Long Hot Summer: The tension between hip hop and violence

July 23, 2012

Summer after summer, Chicagoans are consumed by violence and a seemingly exponential murder rate. And, it seems, summer after summer, we talk about the need for whole families, better education, jobs and police boots on the ground—yet, the cycle continues. This year, Afternoon Shift hopes to move beyond the headlines in hopes of better understanding the violence—it roots and possible remedy—through frank, forward-thinking, holistic conversations in a series we’re calling, Long Hot Summer.

Hip hop and violence often intersect. Theirs is a tense and complicated dance where no one leads—either component can serve as a catalyst or outlet for the other. And Chicago now finds itself at the epicenter of violence and mainstream hip hop—the city’s street sound is getting serious, unprecedented play as the murder rate climbs. Chicago has certainly produced marquee artists in the past—the Windy City is, after all, the home of Kanye, Common and Lupe Fiasco, to name a few. But artists from Chicago have typically been associated with rap's indie and conscious styles. In other words, Chicago has never had its street moment—until now.

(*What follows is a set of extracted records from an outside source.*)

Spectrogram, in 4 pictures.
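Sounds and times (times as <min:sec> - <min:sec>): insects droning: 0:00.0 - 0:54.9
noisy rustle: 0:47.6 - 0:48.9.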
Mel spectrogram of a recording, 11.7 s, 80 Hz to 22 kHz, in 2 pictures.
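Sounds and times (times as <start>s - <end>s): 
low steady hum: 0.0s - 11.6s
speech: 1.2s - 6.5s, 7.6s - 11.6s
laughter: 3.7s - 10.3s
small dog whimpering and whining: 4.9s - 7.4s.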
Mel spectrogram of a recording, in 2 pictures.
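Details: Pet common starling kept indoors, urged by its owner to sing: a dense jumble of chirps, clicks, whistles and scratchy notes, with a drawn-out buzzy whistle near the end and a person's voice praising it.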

As cheap internet access became readily available in Chicago’s poorest neighborhoods, young artists came online in droves. They flooded YouTube with their rhymes and homemade music videos; they took to Twitter and Facebook en masse. Suddenly, sending a tape to Kanye wasn’t the only option.

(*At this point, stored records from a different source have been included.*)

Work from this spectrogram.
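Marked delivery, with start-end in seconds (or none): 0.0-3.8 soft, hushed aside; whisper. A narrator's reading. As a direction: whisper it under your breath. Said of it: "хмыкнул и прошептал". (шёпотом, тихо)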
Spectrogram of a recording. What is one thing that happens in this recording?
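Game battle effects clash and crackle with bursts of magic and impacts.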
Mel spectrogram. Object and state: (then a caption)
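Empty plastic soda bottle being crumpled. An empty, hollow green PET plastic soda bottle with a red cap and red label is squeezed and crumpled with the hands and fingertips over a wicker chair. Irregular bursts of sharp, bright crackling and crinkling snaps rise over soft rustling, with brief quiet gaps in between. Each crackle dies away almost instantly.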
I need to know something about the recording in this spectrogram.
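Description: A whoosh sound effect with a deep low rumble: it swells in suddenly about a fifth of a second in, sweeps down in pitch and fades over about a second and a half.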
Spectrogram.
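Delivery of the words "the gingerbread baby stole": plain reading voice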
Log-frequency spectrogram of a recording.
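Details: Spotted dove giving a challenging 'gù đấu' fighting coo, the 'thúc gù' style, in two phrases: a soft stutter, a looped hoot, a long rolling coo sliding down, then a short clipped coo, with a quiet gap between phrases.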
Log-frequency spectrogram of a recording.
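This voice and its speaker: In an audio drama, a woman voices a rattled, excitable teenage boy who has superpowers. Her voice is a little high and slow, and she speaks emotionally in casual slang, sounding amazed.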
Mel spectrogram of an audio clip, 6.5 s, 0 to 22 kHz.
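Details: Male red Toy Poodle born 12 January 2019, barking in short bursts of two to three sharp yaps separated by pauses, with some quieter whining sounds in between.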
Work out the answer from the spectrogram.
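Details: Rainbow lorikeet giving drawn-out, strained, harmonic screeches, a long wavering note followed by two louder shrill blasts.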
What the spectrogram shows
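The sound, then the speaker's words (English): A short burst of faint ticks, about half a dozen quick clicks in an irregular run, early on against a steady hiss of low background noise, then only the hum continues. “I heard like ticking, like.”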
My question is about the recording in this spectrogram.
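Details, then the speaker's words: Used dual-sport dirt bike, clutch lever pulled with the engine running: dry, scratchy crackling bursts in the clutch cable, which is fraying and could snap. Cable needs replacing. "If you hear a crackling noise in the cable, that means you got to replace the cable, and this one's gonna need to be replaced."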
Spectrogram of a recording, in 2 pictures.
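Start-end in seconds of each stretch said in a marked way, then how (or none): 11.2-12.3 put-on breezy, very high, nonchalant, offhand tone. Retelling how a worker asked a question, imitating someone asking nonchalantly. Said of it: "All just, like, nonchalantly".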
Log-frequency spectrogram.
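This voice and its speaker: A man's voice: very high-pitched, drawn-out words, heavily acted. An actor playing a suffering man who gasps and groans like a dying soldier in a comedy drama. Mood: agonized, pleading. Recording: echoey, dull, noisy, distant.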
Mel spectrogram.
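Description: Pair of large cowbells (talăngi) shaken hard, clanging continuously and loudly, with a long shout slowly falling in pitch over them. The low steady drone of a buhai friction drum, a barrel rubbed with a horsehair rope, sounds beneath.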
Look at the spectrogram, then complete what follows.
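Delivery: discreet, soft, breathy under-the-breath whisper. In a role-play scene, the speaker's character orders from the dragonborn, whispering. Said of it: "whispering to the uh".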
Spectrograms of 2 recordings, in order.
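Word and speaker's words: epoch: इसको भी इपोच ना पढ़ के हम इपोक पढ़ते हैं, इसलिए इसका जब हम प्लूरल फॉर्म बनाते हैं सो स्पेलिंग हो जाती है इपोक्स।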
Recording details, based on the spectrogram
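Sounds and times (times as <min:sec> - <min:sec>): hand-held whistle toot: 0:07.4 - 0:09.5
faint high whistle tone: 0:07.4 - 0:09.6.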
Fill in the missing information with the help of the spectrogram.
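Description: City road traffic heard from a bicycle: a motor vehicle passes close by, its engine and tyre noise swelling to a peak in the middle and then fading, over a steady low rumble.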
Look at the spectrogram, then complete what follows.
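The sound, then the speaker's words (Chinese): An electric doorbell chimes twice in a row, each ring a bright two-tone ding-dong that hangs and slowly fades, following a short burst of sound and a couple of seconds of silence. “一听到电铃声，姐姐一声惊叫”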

Kanye West's former manager John Monopoly talks about violence and Chicago hip-hop.

Chief Keef is arguably the biggest name in Chicago hip hop right now. The internet sensation’s breakout video, “I Don’t Like,” at press time, had nearly 9.5 million views on YouTube. He reportedly signed a deal with Interscope Records worth millions in June. Freelance writer David Drake recently profiled Keef and other up-and-coming Chicago artists for SPIN.

“Much of what has made Keef's controversial music resonate so widely throughout the city is that his young age and seemingly reckless lyrics — dense with references to local sets, cliques, neighborhoods, and gangs — appear to epitomize this very sense of having lost control of the younger generation,” Drake wrote.

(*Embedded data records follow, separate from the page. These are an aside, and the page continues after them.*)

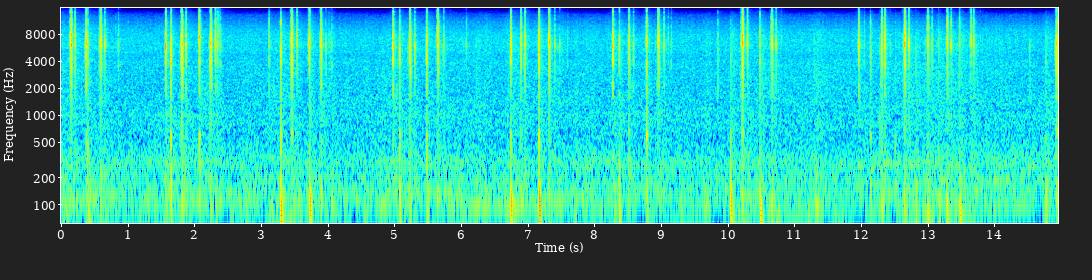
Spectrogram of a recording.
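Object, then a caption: Metal eyelash curler. A small chrome metal eyelash curler is held by fingers with long pink nails close to the mic, its hinged handles snapped in rapid bursts. Sharp, bright metallic clicks come in quick clusters over a low, steady background hum, each tick dying away almost instantly.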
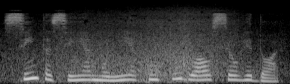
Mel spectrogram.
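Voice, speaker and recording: A Brazilian woman narrating a guided meditation in a calm, soothing way with long pauses. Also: medium pitch, noisy background. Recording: ocean waves behind the voice. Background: sound of sea waves.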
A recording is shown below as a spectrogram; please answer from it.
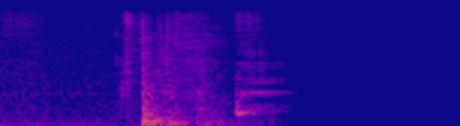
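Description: Two knocks: a low thud about two-thirds of a second in, then a shorter knock a moment later, after which the sound cuts off abruptly to total silence.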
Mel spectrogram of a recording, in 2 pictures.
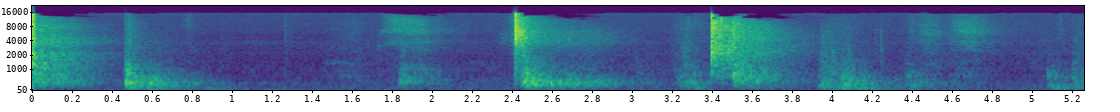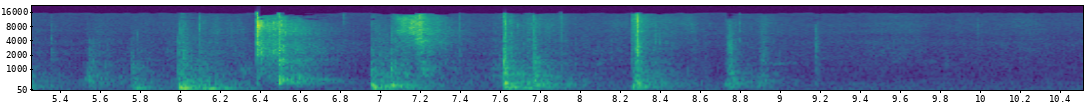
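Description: A wushu athlete's landings, stomps and slaps during a Changquan form on a carpeted floor: about a dozen sharp thuds and smacks, irregularly spaced, each with a short room echo, falling away near the end.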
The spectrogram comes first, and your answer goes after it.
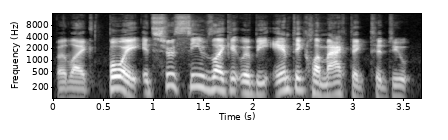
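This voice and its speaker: A man hosts a tabletop roleplay session with a bright, forceful voice and lively swings in pitch. The sound is close and dry as he improvises casually. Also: normal speed, no room sound. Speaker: host and game narrator. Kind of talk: casual improvised game narration and chat.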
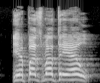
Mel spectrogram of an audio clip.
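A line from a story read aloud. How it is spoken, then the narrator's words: Shouting. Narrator (Russian): кричал Эрни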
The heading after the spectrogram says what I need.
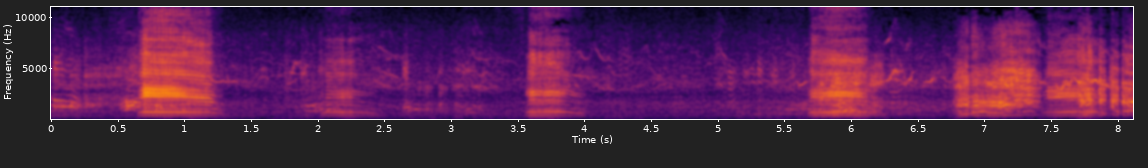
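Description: African penguin giving loud, harsh, donkey-like braying honks in short bursts.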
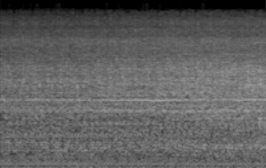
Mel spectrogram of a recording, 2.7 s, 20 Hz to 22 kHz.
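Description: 2010 Toyota RAV4 engine idling with a newly installed alternator, a steady, loud, even drone heard up close with no other sounds.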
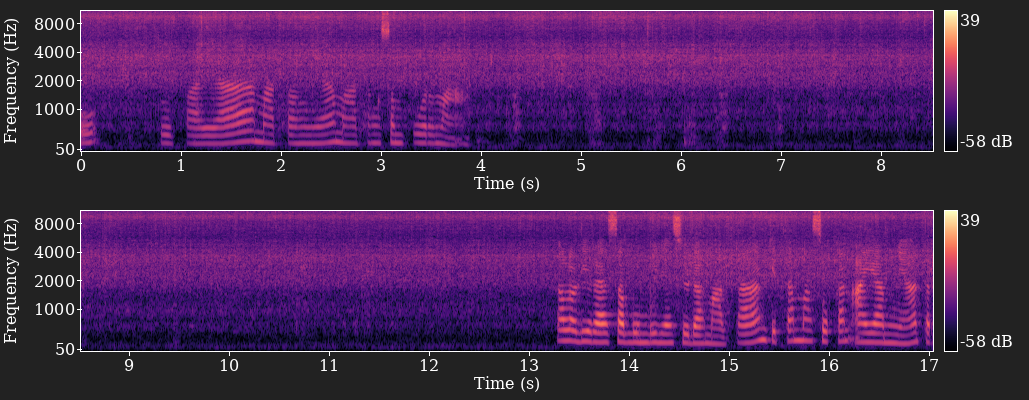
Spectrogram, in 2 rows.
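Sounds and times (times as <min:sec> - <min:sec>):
spice paste sizzling in oil: 0:00.0 - 0:17.0
spatula scraping and stirring: 0:00.2 - 0:08.6.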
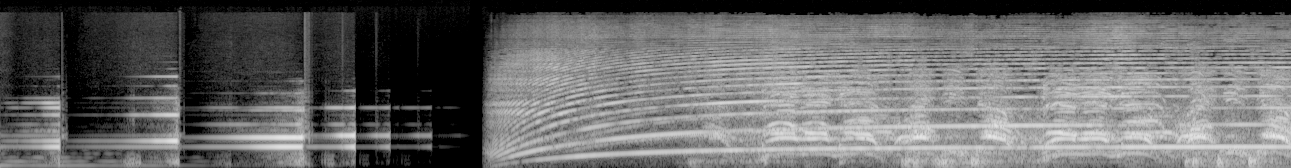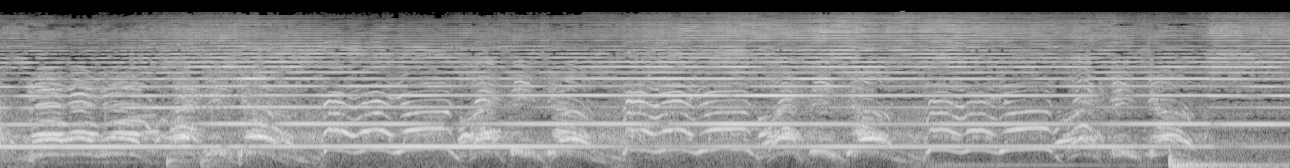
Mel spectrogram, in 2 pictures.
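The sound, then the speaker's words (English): Sirens wail at an Extinction Rebellion protest action among a large crowd with flags. A few short, loud bursts come first, then a siren rises in pitch and holds a steady, warbling tone, with crowd voices underneath. “So close your eyes and imagine you are surrounded by an Extinction Rebellion action. Imagine flags, colours, loads of people. This is what you would hear.”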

That uncontrolled, reckless vibe that's resonating amongst Chicago’s young emcees is what concerns veterans like Che "Rhymefest" Smith. The hip-hop artist and activist, who shares a Grammy with Kanye West, considers it a personal responsibility to educate younger generations about the potential impact of music—that rhymes can be used as a tool or a weapon. And he has no patience for the latter.

Rhymefest is hoping to drown out the negative notes with theme songs for life. In an effort to stem the violence in Chicago through music, his foundation, Power of Purpose, has teamed up with the Black Youth Project to provide a platform for positive plays. The Pledge Mixtape will be a 13-song CD comprised of songs from various local artists hoping to take back their communal power through music. Artists like Mikkey Halstead, K. Fox and Rhymefest himself will provide tracks to bring attention to the tunes—but will they grab 9.5-million-views-type attention?

Rhymefest joins host Steve Edwards, music writer Jessica Hopper, Pastor Phil Jackson and emcee Teh’Ray "Phenom" Hale for an hour-long discussion about the relationship between hip hop and violence. Afternoon Shift will also hear from up-and-coming emcee, Chance the Rapper. To join the conversation, call (312) 923-9239 or chime in on Twitter at #AfternoonShift.